My new project requires a great deal of research and focus, so Wicker Rooftop is one of my pet projects that I’ll have to set aside for awhile. I may make occasional quick updates on Facebook, so you’re welcome to follow along. Also, my latest Summer 2012 rooftop garden photos are posted at Your Garden Show.

It’s been great chatting with so many of you! Happy gardening and, if you’d like to stick around, I’ll be back in_______.

It Was Almost Something – Friday June 29th 2012

Hey Chicago, did you catch those wicked clouds today? I thought we were in for some excitement but in a matter of minutes they flattened out and became a non-event. Here’s the view from Wicker Park:


Colors of Summer

Here’s what’s growing on the rooftop 6/14/12 – no words today, just colors…


Here’s What’s Growing On The Roof 6/4/12

Several year old cutting of a cactus that grows on the east end of Molokai Hawaii, unknown species.

Strawberries cohabiting with native prickly pear.

My new ladybug & butterfly attractors: Yarrow (foreground), Monarda (background)

EarthBoxes containing two species of bok choi, dward hubbard squash, and shishito peppers

Earthboxes containing two species of eggplant, cantaloupe, and lemon cucumbers

Earthbox (foreground) with the mystery flowers that I did not plant but I’m happy to have visiting. SIPs in the background are a catch-all for leftover seeds and seedlings: green beans, Atkinson tomato, shishito pepper, and cantaloupe plus some annual flowers for the bugs.

Several days ago I mentioned on Facebook that this batch of compost started off as an anaerobic stinky sludge. By adding a bunch of peat to absorb excess moisture and turning it frequently to introduce oxygen, it went aerobic in a matter of 3 days.
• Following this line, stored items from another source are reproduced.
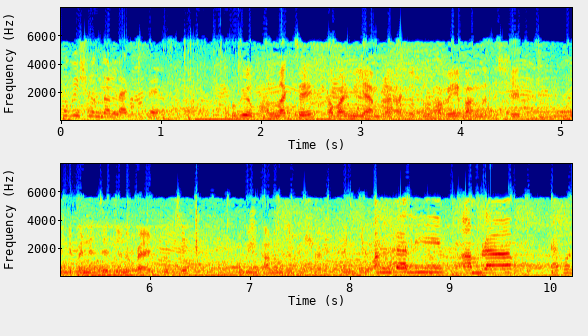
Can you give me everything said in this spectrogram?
খুবই সুন্দর লাগছে। খুবই ভালো লাগছে সবাই মিলে আমরা একত্রভাবে বাংলাদেশের ইন্ডিপেন্ডেন্সের জন্য প্যারেড করছি। খুবই আনন্দের বিষয়। থ্যাংক ইউ বাঙালি আমরা এখন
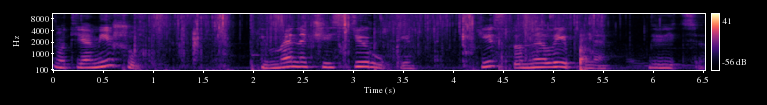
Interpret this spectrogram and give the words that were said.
От я мішу, і в мене чисті руки. Тісто не липне. Дивіться.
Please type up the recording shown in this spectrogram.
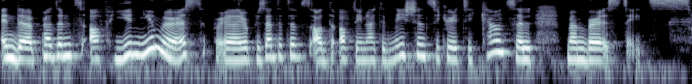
in the presence of numerous uh, representatives of the, of the, United Nations Security Council member states.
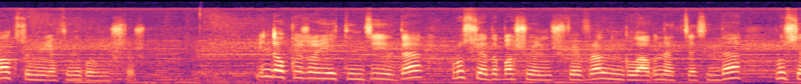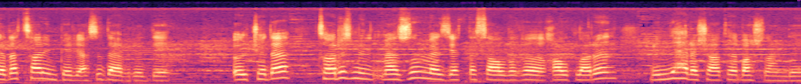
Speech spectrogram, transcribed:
Xalq Cümhuriyyətini qurmuşdur. 1917-ci ildə Rusiyada baş vermiş fevral inqilabı nəticəsində Rusiyada Çar imperiyası devrildi. Ölkədə çarizmin məzlum vəziyyətdə saldığı xalqların milli hərəkatı başlandı.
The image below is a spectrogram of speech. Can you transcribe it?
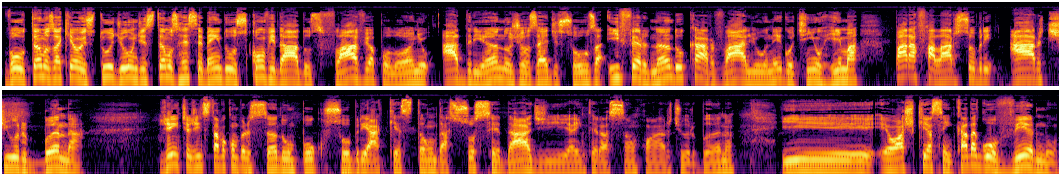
Voltamos aqui ao estúdio onde estamos recebendo os convidados Flávio Apolônio, Adriano José de Souza e Fernando Carvalho, o Negotinho Rima, para falar sobre arte urbana. Gente, a gente estava conversando um pouco sobre a questão da sociedade e a interação com a arte urbana. E eu acho que assim, cada governo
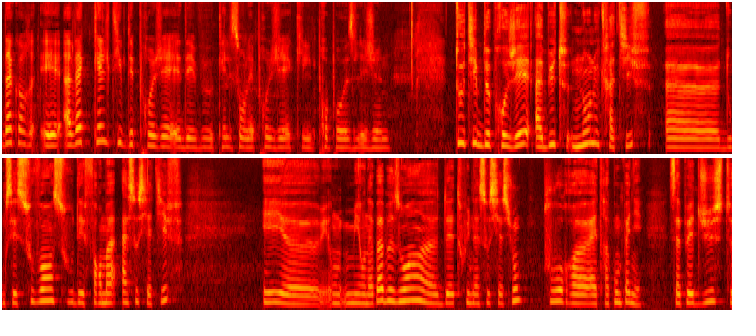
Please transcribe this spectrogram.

The foul odor is completely gone and it now smells like a healthy batch of quickly cooking compost. And it’s steaming too!

Self-irrigated Planters and City of Chicago Gardening Rebates

I’m just about to head out to buy potting mix and then get the last of my seeds in. Aside from the inevitable wind & hail that spring will bring, the weather is looking great for the garden. In fact, just harvested my first batch of dwarf bok choy (pak choi) today. This variety from Kitazawa grew so quickly it was ready to harvest in just a few weeks:

Dwarf bok choi grown in an EarthBox. From seed to table in just a few weeks.

Last night at Home Depot I found a slightly cheaper alternative to EarthBoxes. The self-irrigated planter called “City Pickers” is made in the U.S. by Emsco Group. It was $29.95 which is a few bucks less than the online price of EarthBoxes, plus you save on shipping. Also, they claim the plastic is recycled & recyclable. The box measures 24″ x 20″ and holds 1.5 cubic ft. of potting media. Like EarthBox, Emsco suggests adding granular fertilizer and dolomite (lime). City Pickers comes with a mulch cover, aeration screen, fill tube, and, unlike EarthBox, the casters are included at no extra cost. Looking forward to comparing the two. The only other immediate difference I see is that the Emsco box has a shallower but wider surface area for root systems.

Since I’m sending in my rebate forms for Chicago’s “Sustainable Backyards” program this week, I thought it would be a good reminder for city residents to look into this program if you haven’t already.  The city will reimburse you up to 50% of the cost of certain landscaping plants, rain barrels, and composters that are purchased locally. After the rebate, my double chamber composter will only cost $50! The program runs until the end of the year.